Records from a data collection

- Opening Delimiter -

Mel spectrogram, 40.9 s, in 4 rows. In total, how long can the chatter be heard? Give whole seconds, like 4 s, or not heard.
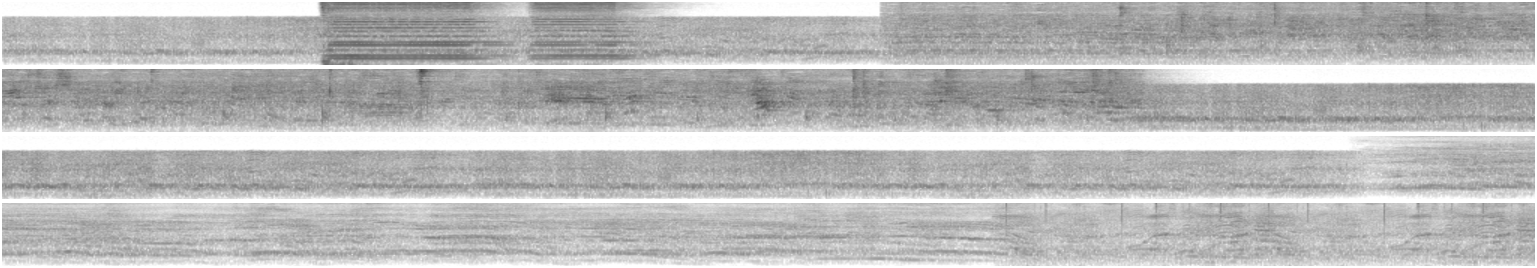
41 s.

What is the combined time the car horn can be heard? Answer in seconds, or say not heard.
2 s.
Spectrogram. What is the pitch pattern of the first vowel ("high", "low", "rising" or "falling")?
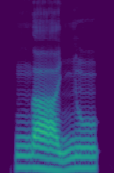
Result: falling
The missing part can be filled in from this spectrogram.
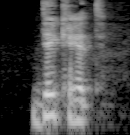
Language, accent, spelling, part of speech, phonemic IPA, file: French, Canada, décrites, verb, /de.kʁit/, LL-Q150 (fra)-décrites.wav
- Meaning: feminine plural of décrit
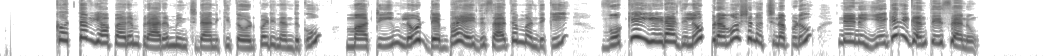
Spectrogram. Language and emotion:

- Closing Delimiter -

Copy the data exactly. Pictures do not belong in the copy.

**THE ANSWER:**
Mel spectrogram, 40.9 s, in 4 rows. In total, how long can the chatter be heard? Give whole seconds, like 4 s, or not heard.
41 s.

What is the combined time the car horn can be heard? Answer in seconds, or say not heard.
2 s.
Spectrogram. What is the pitch pattern of the first vowel ("high", "low", "rising" or "falling")?
Result: falling
The missing part can be filled in from this spectrogram.
Language, accent, spelling, part of speech, phonemic IPA, file: French, Canada, décrites, verb, /de.kʁit/, LL-Q150 (fra)-décrites.wav
- Meaning: feminine plural of décrit
Spectrogram. Language and emotion:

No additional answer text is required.